Presentation on theme: "Kaiguo Zhou Sun Yat-sen University, Guangzhou, China Michael C S Wong City University of Hong Kong, Hong Kong, China The Impact of Short Selling on China."— Presentation transcript:
Kaiguo Zhou Sun Yat-sen University, Guangzhou, China Michael C S Wong City University of Hong Kong, Hong Kong, China The Impact of Short Selling on China Stock Prices
Reading Questions When were short selling of stocks permitted in China stock market? How many stocks are permitted to be short sold? What methodology is used to study the impact of short selling on stock prices? What is the null hypothesis in the empirical study? What is the empirical result in this study? What is the implications of the empirical results in China stock market?
Background of Short Selling in China Before March 31, 2010, short selling had always been prohibited in Chinese stock market. On March 30, 2010, China Securities Regulation Committee (CSRC) formally announced the permit of margin purchase and short selling. CSRC approved a total of 90 selected stocks in Shanghai and Shenzhen exchanges for the trial run of the new reform. Short selling started on March 31, 2010.
Methodology Event Study Method The relationship between the returns of a stock and the market is estimated with the 60-day data before the event date. Then Beta coefficient is estimated. R j, t-h = a + b R m, t-h + e j, t-h, where h = 1 to 60 After the event date (t), abnormal return of Stock j at date t+k is estimated by AR j,t+k = R j,t+k – [a + b R m,t+k ], where k = 1 to 20 Cumulative abnormal return of Stock j at date t+k (CAR j,t+k ) is obtained by CAR j,t+k = AR j,t+1 + AR j,t+2 +… AR j,t+k The t-test is used to test whether the AR and CAR are significantly different from zero.

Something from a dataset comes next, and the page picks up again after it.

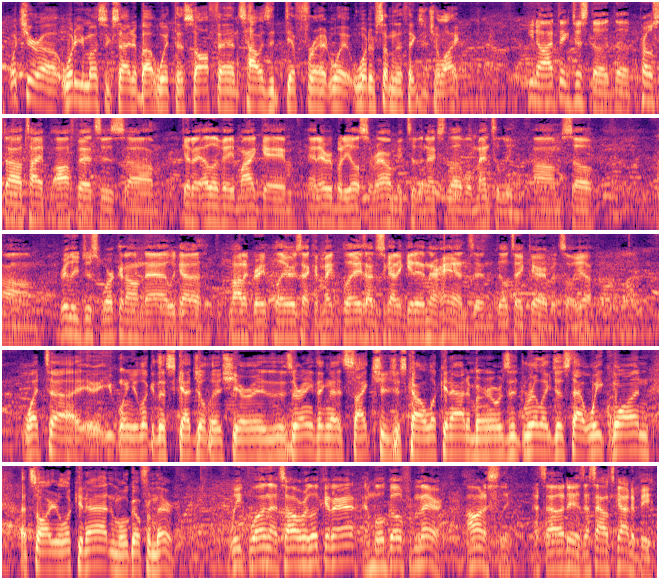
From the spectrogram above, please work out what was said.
What's your uh, what are you most excited about with this offense? How is it different? What, what are some of the things that you like? You know, I think just the, the pro style type offense is um, going to elevate my game and everybody else around me to the next level mentally. Um, so, um, really just working on that. We got a lot of great players that can make plays. I just got to get it in their hands and they'll take care of it. So, yeah. What uh, when you look at the schedule this year, is, is there anything that psychs you just kind of looking at, or is it really just that week one? That's all you're looking at, and we'll go from there. Week one, that's all we're looking at, and we'll go from there. Honestly, that's how it is. That's how it's got to be.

Test Group and Control Group Top 30 stocks allowed for short selling in terms of market capitalization are selected to form the test group. Correspondingly, 30 stocks not allowed for short selling are selected to form the control group.
Null Hypothesis The null hypothesis is that short selling does not affect stock prices. That is, Average AR j, t+k of the test group should be equal to 0. Average CAR j, t+k of the test group should be equal to 0. The line of the CAR of the test group should be flat. There should be no difference between the test group and control group in terms of above stock returns.
Empirical Results The test group shows negative abnormal return, while the control group does not. The cumulative abnormal return for the test group is significantly negative. The CAR for the control group are not significantly different from zero. The CAR line for the test group is deeply downward sloping, but no apparent upward or downward sloping trend is found for the control group.
Empirical Results The trend of CAR within the test window for the test group
Empirical Results The trend of the CAR of both the Test Group and the Control Group It shows that the CAR of the test group is significantly lower than that of the control group.
Conclusion Stocks allowed for short selling tend to have worse performance than those not allowed for short selling. The allowance of short selling can make stock price lower. Short selling provides a tool for informed investors to correct overpricing. In the long run, this may mitigate the occurrence of stock market bubble.